> _Brief_:
Return, exactly, the line that contains "get transcript from spectrogram image" together with all lines after it to the end of the entries, and no further lines.

Top of Input

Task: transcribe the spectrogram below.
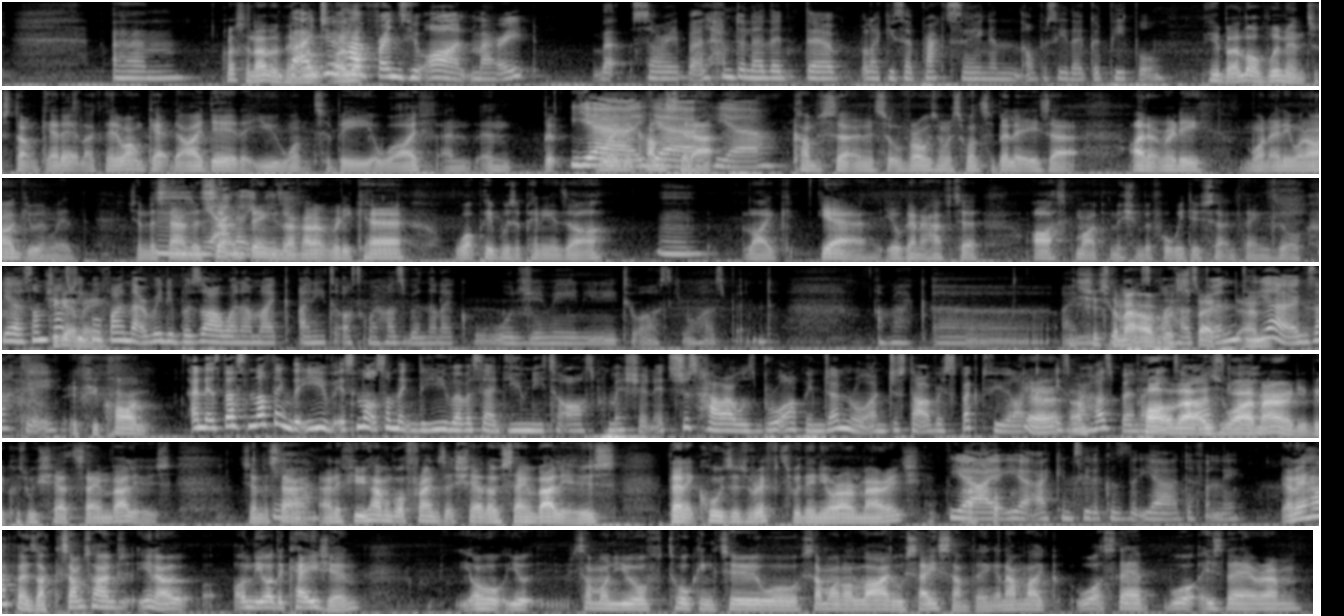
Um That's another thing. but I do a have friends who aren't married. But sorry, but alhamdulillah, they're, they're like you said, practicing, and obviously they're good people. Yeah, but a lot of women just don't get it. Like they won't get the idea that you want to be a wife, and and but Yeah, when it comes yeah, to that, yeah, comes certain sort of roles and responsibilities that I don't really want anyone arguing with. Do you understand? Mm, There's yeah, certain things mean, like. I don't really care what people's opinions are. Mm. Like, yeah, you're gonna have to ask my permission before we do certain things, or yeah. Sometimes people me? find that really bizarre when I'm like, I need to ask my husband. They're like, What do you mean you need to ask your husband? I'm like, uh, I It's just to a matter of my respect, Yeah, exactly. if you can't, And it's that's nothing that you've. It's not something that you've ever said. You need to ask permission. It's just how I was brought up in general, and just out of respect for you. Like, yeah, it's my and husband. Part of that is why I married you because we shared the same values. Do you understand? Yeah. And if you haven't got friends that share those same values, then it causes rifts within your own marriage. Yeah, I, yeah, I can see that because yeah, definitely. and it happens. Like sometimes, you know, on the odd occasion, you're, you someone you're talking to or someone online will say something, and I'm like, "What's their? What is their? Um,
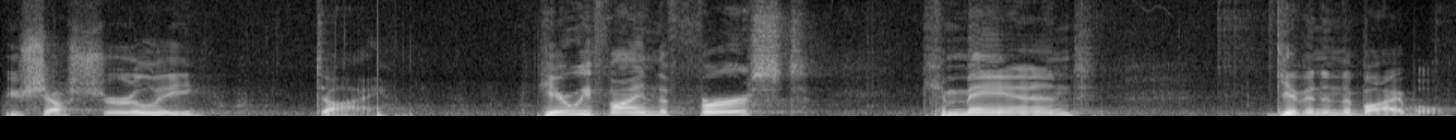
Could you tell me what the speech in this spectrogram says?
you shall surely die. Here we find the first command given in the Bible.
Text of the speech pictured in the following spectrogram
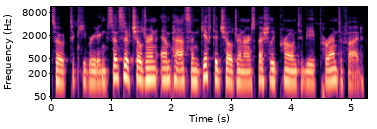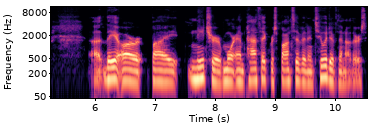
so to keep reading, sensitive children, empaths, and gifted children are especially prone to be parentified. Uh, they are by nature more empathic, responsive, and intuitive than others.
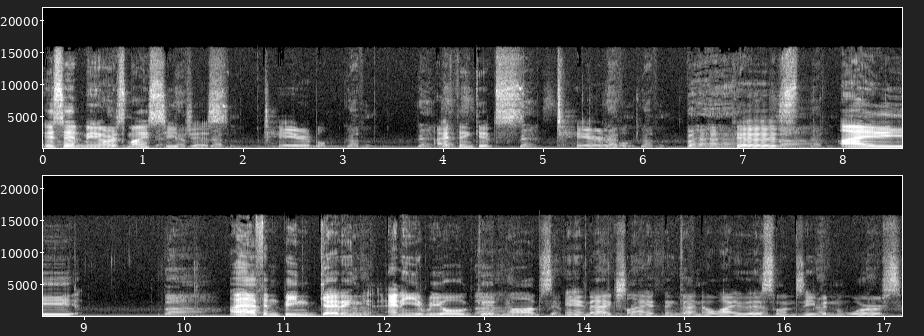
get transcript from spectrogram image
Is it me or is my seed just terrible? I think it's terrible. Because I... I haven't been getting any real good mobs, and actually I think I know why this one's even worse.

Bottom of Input

> _Your solution_:
get transcript from spectrogram image
Is it me or is my seed just terrible? I think it's terrible. Because I... I haven't been getting any real good mobs, and actually I think I know why this one's even worse.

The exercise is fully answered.